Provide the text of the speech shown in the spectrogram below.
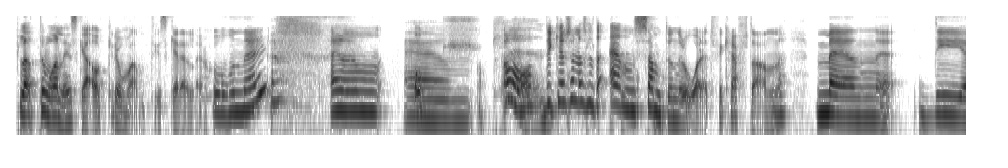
platoniska och romantiska relationer. Ehm, och Ehm, okej. Ja, det kan kännas lite ensamt under året för kräftan. Men det,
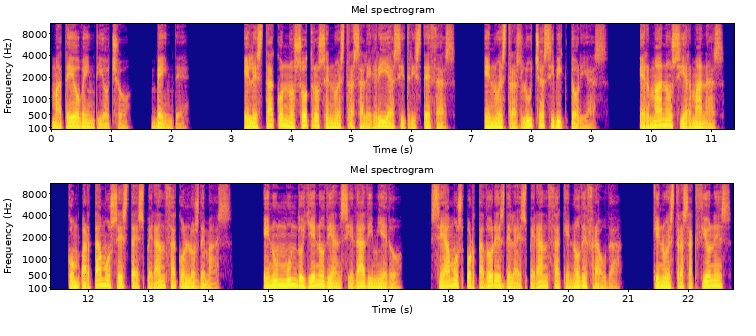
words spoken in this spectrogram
Mateo 28, 20. Él está con nosotros en nuestras alegrías y tristezas, en nuestras luchas y victorias. Hermanos y hermanas, compartamos esta esperanza con los demás. En un mundo lleno de ansiedad y miedo, seamos portadores de la esperanza que no defrauda. Que nuestras acciones,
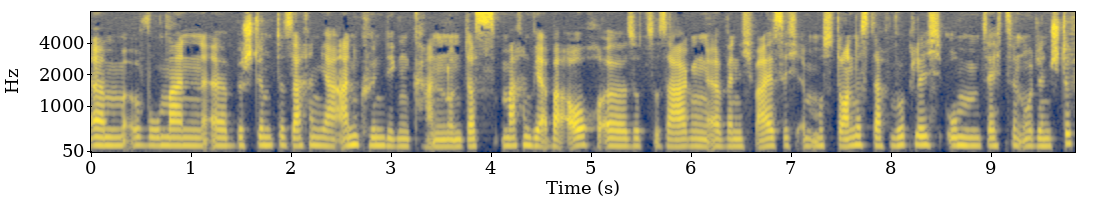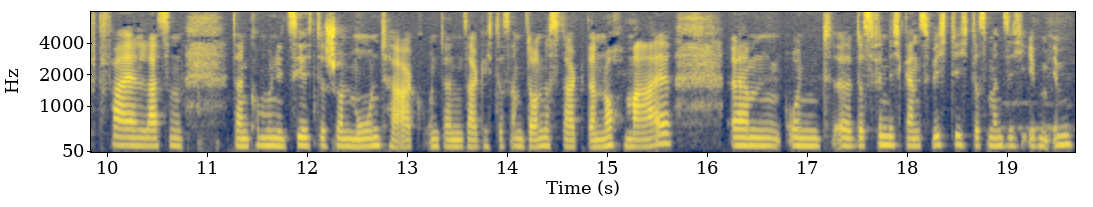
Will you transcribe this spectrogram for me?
ähm, wo man äh, bestimmte Sachen ja ankündigen kann. Und das machen wir aber auch äh, sozusagen, äh, wenn ich weiß, ich muss Donnerstag wirklich um 16 Uhr den Stift fallen lassen, dann kommuniziere ich das schon Montag und dann sage ich das am Donnerstag dann nochmal. Ähm, und äh, das finde ich ganz wichtig, dass man sich eben im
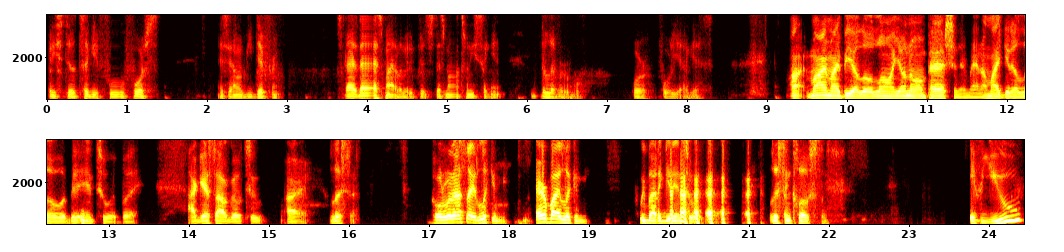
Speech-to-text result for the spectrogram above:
but he still took it full force and said, "I'm gonna be different." So that, that's my elevator pitch. That's my 20 second deliverable, or 40, I guess. Mine might be a little long. Y'all know I'm passionate, man. I might get a little bit into it, but I guess I'll go to. All right, listen. Hold what I say? Look at me. Everybody, look at me. We about to get into it. listen closely. If you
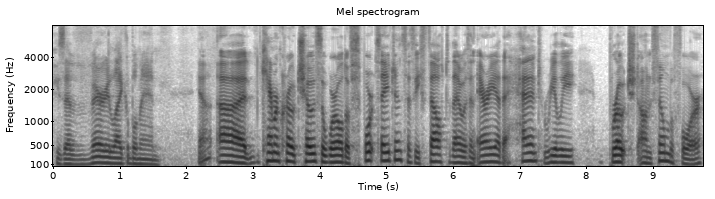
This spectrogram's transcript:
he's a very likable man. Yeah, uh, Cameron Crowe chose the world of sports agents as he felt that it was an area that hadn't really broached on film before,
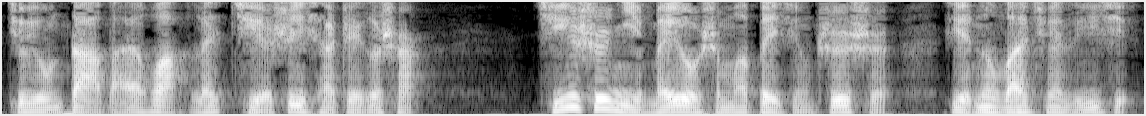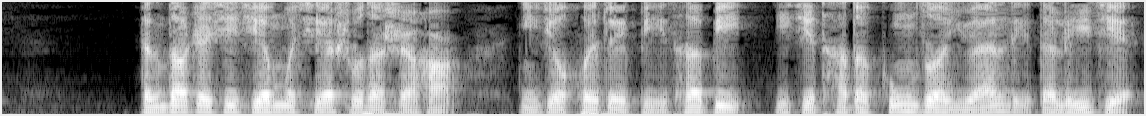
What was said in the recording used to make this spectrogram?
就用大白话来解释一下这个事儿。即使你没有什么背景知识，也能完全理解。等到这期节目结束的时候，你就会对比特币以及它的工作原理的理解，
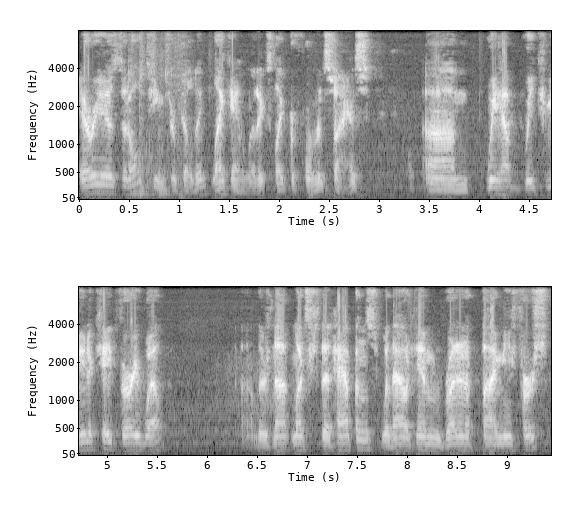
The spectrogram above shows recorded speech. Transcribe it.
areas that all teams are building, like analytics, like performance science. Um, we have we communicate very well. Uh, there's not much that happens without him running up by me first.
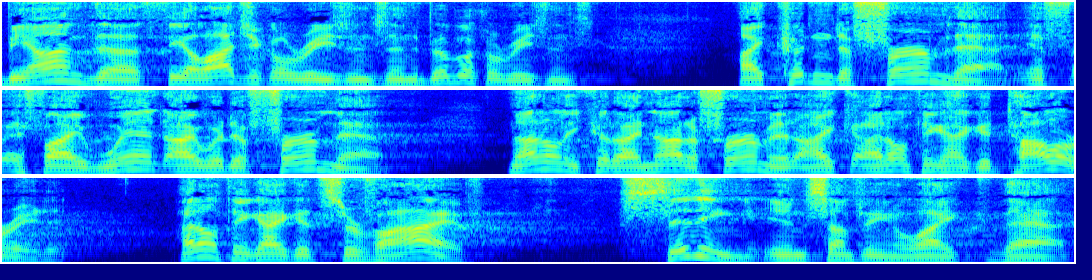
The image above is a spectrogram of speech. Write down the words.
beyond the theological reasons and the biblical reasons, I couldn't affirm that. If, if I went, I would affirm that. Not only could I not affirm it, I, I don't think I could tolerate it. I don't think I could survive sitting in something like that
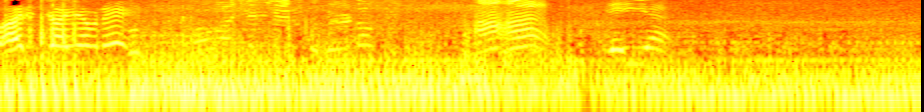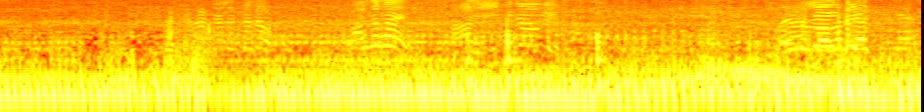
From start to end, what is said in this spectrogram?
बारिश आई है अपने हाँ हाँ यही है भाई मैं बगल जा चुके हैं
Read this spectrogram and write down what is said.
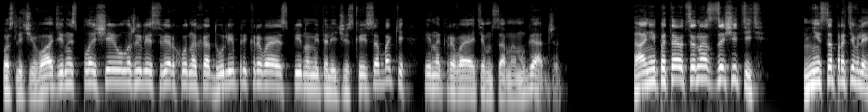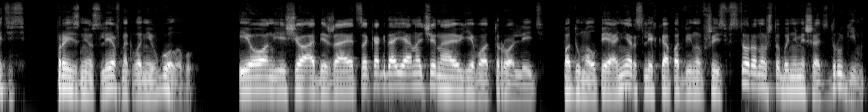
после чего один из плащей уложили сверху на ходули, прикрывая спину металлической собаки и накрывая тем самым гаджет. «Они пытаются нас защитить! Не сопротивляйтесь!» — произнес Лев, наклонив голову. «И он еще обижается, когда я начинаю его троллить», — подумал пионер, слегка подвинувшись в сторону, чтобы не мешать другим.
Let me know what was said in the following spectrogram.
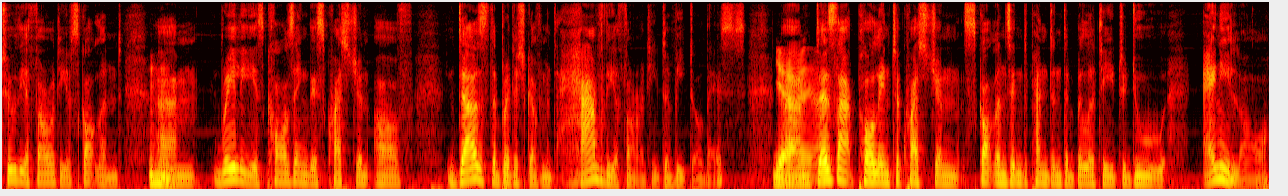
to the authority of Scotland Mm-hmm. um, really is causing this question of does the British government have the authority to veto this? Yeah, Um, yeah. Does that pull into question Scotland's independent ability to do any law?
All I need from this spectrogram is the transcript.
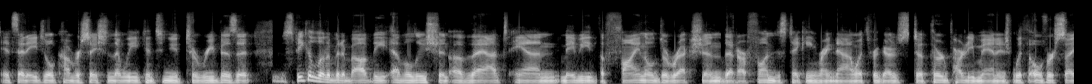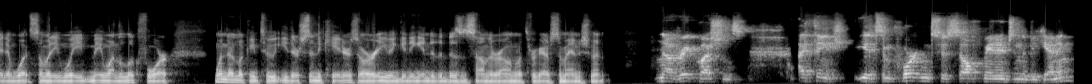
It's that age old conversation that we continue to revisit. Speak a little bit about the evolution of that and maybe the final direction that our fund is taking right now with regards to third party managed with oversight and what somebody may, may want to look for when they're looking to either syndicators or even getting into the business on their own with regards to management. No, great questions. I think it's important to self manage in the beginning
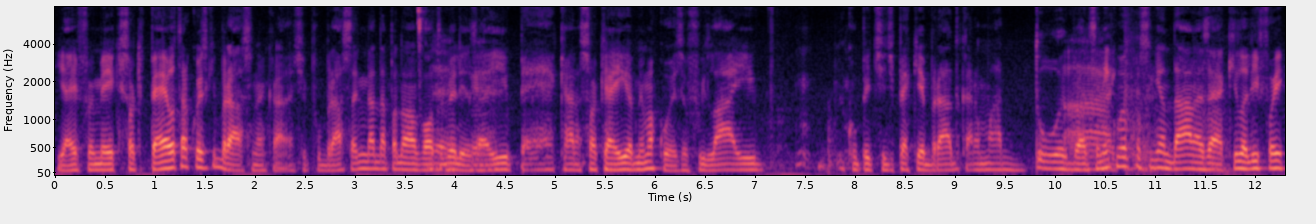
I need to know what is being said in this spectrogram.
E aí foi meio que. Só que pé é outra coisa que braço, né, cara? Tipo, o braço ainda dá pra dar uma volta, É, beleza. é. Aí pé, cara, só que aí é a mesma coisa. Eu fui lá e competi de pé quebrado, cara, uma dor, brother. Não sei nem como eu consegui andar, mas é, aquilo ali foi.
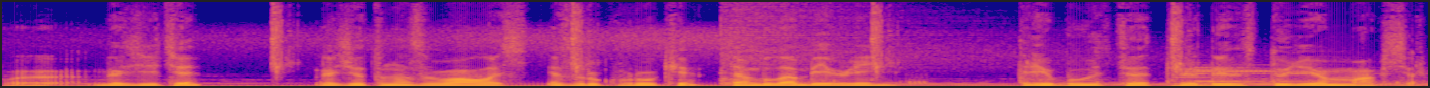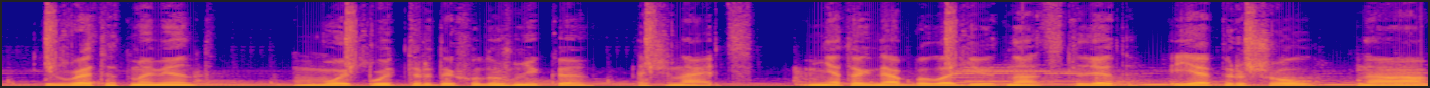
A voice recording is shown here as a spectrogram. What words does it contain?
э, газете. Газета называлась «Из рук в руки». Там было объявление. Требуется 3D Studio Maxer. И в этот момент мой путь 3D художника начинается. Мне тогда было 19 лет, и я пришел на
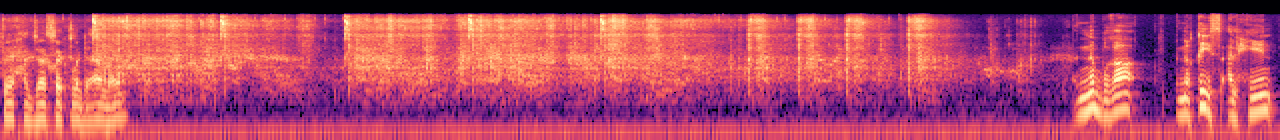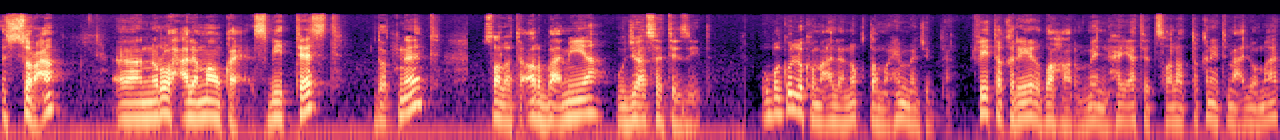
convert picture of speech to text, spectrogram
في حد جالس يطلق عليه. نبغى نقيس الحين السرعة. آه نروح على موقع نت وصلت 400 وجالسة تزيد. وبقول لكم على نقطة مهمة جدا. في تقرير ظهر من هيئة اتصالات تقنية معلومات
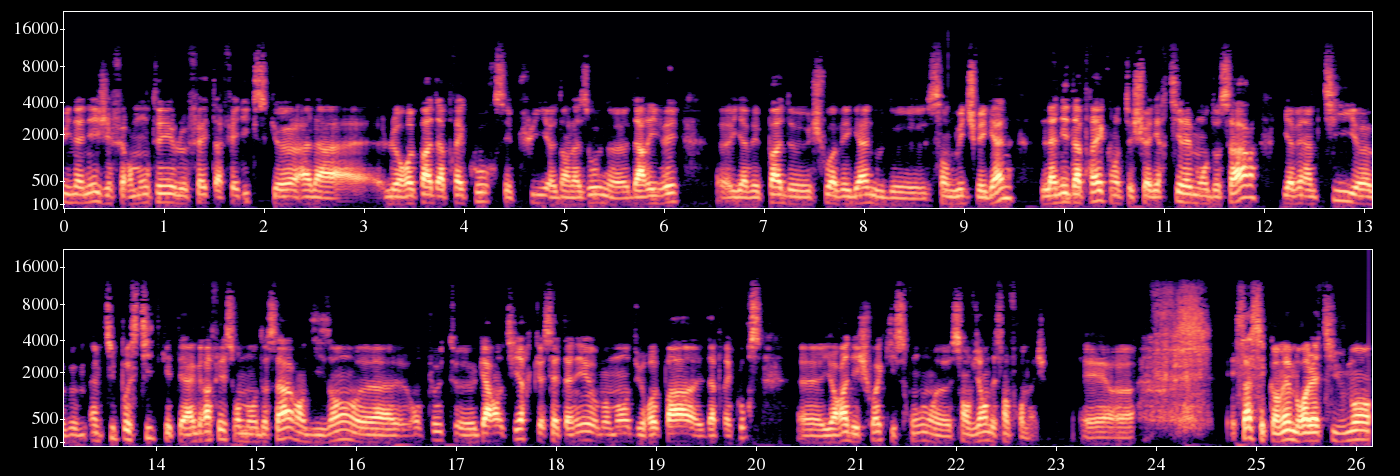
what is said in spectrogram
une année, j'ai fait remonter le fait à Félix que à la, le repas d'après course et puis dans la zone d'arrivée, il n'y avait pas de choix vegan ou de sandwich vegan. L'année d'après, quand je suis allé retirer mon dossard, il y avait un petit, euh, petit post-it qui était agrafé sur mon dossard en disant euh, on peut te garantir que cette année, au moment du repas d'après-course, euh, il y aura des choix qui seront sans viande et sans fromage. Et, et ça, c'est quand même relativement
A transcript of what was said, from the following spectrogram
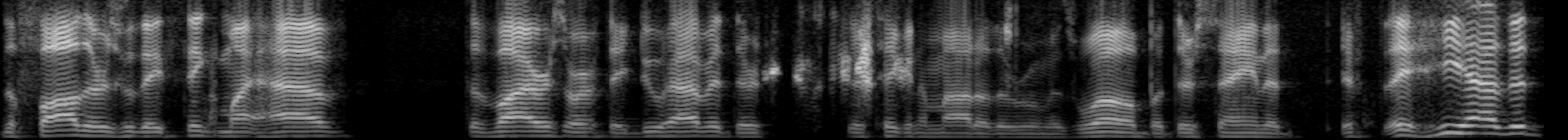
the fathers who they think might have the virus, or if they do have it, they're they're taking them out of the room as well. But they're saying that if they, he has it,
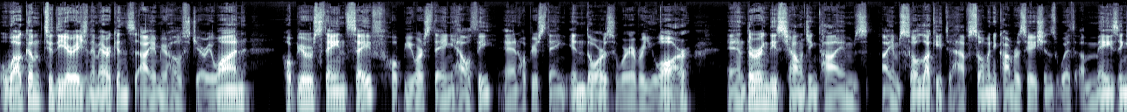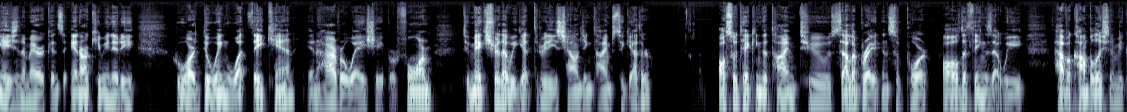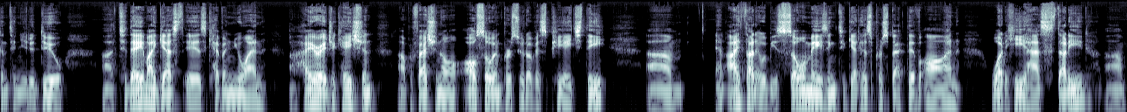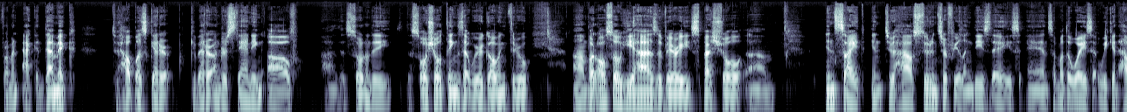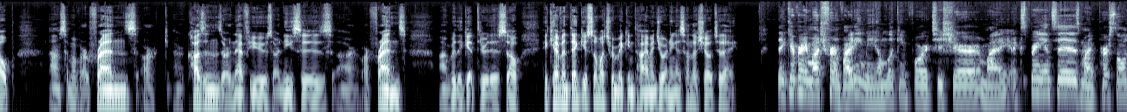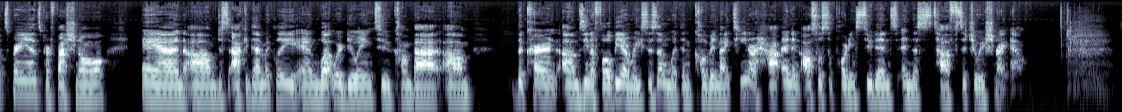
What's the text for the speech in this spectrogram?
Welcome to Dear Asian Americans. I am your host, Jerry Won. Hope you're staying safe. Hope you are staying healthy and hope you're staying indoors wherever you are. And during these challenging times, I am so lucky to have so many conversations with amazing Asian Americans in our community who are doing what they can in however way, shape, or form to make sure that we get through these challenging times together. Also, taking the time to celebrate and support all the things that we have accomplished and we continue to do uh, today, my guest is Kevin Nguyen, a higher education uh, professional, also in pursuit of his PhD. Um, and I thought it would be so amazing to get his perspective on what he has studied um, from an academic to help us get a, get better understanding of uh, the sort of the, the social things that we're going through. Um, but also, he has a very special um, insight into how students are feeling these days and some of the ways that we can help uh, some of our friends, our, our cousins, our nephews, our nieces, our, our friends uh, really get through this. So, hey, Kevin, thank you so much for making time and joining us on the show today. Thank you very much for inviting me. I'm looking forward to share my experiences, my personal experience, professional, and um, just academically, and what we're doing to combat um, the current um, xenophobia and racism within COVID 19, or and also supporting students in this tough situation right now.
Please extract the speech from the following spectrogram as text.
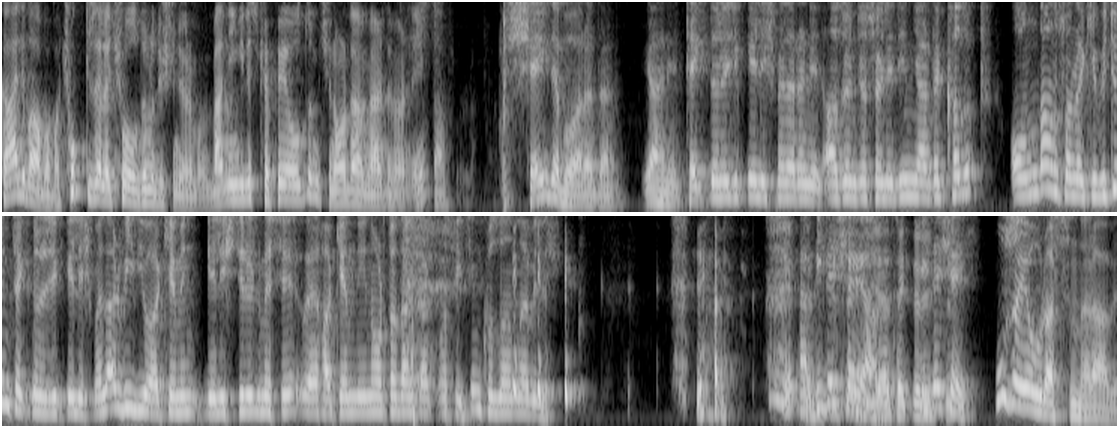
Galiba baba çok güzel açı olduğunu düşünüyorum onu. Ben İngiliz köpeği olduğum için oradan verdim örneği. Estağfurullah. Şey de bu arada yani teknolojik gelişmeler hani az önce söylediğim yerde kalıp ondan sonraki bütün teknolojik gelişmeler video hakemin geliştirilmesi ve hakemliğin ortadan kalkması için kullanılabilir. yani, Ha, bir de şey abi. Bir de teknolojisi. şey uzaya uğraşsınlar abi.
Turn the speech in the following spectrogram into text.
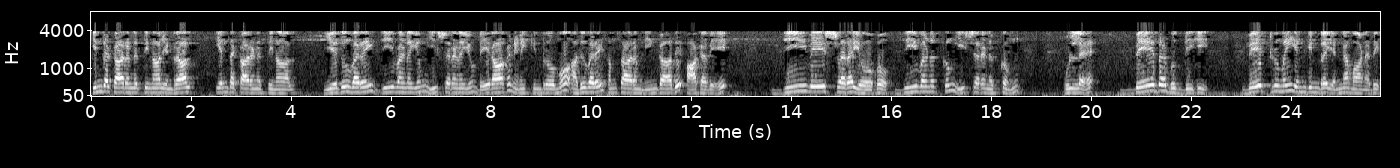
இந்த காரணத்தினால் என்றால் எந்த காரணத்தினால்? எதுவரை ஜீவனையும் ஈஸ்வரனையும் வேறாக நினைக்கின்றோமோ அதுவரை சம்சாரம் நீங்காது. ஆகவே ஜீவேஸ்வரயோகோ ஜீவனுக்கும் ஈஸ்வரனுக்கும் உள்ள பேத புத்திகி வேற்றுமை என்கின்ற எண்ணமானது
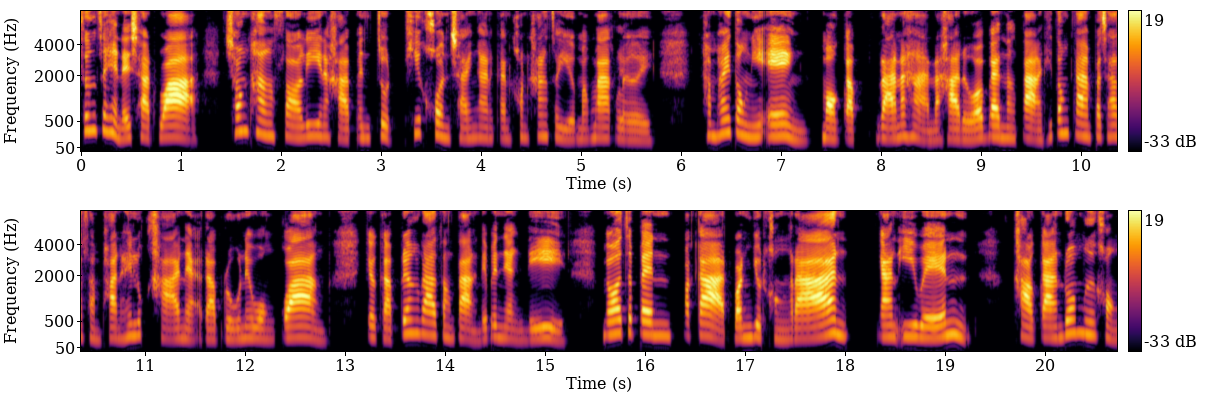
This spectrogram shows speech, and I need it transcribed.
ซึ่งจะเห็นได้ชัดว่าช่องทาง Story นะคะ เป็นจุดที่คนใช้งานกันค่อนข้างจะเยอะมาก ๆ เลยทำให้ตรงนี้เองเหมาะกับร้านอาหารนะคะ หรือว่าแบรนด์ต่างๆ ที่ต้องการประชาสัมพันธ์ให้ลูกค้าเนี่ยรับรู้ในวงกว้าง เกี่ยวกับเรื่องราวต่างๆ ได้เป็นอย่างดี ไม่ว่าจะเป็นประกาศวันหยุดของร้าน งานอีเวนต์ ข่าวการร่วมมือของ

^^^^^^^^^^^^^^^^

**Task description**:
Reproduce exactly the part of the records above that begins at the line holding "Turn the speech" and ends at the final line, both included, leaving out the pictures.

**Answer**:
Turn the speech in the following spectrogram into text.
இந்த காரணத்தினால் என்றால் எந்த காரணத்தினால்? எதுவரை ஜீவனையும் ஈஸ்வரனையும் வேறாக நினைக்கின்றோமோ அதுவரை சம்சாரம் நீங்காது. ஆகவே ஜீவேஸ்வரயோகோ ஜீவனுக்கும் ஈஸ்வரனுக்கும் உள்ள பேத புத்திகி வேற்றுமை என்கின்ற எண்ணமானது
This spectrogram shows speech, and I need it transcribed.
ซึ่งจะเห็นได้ชัดว่าช่องทาง Story นะคะ เป็นจุดที่คนใช้งานกันค่อนข้างจะเยอะมาก ๆ เลยทำให้ตรงนี้เองเหมาะกับร้านอาหารนะคะ หรือว่าแบรนด์ต่างๆ ที่ต้องการประชาสัมพันธ์ให้ลูกค้าเนี่ยรับรู้ในวงกว้าง เกี่ยวกับเรื่องราวต่างๆ ได้เป็นอย่างดี ไม่ว่าจะเป็นประกาศวันหยุดของร้าน งานอีเวนต์ ข่าวการร่วมมือของ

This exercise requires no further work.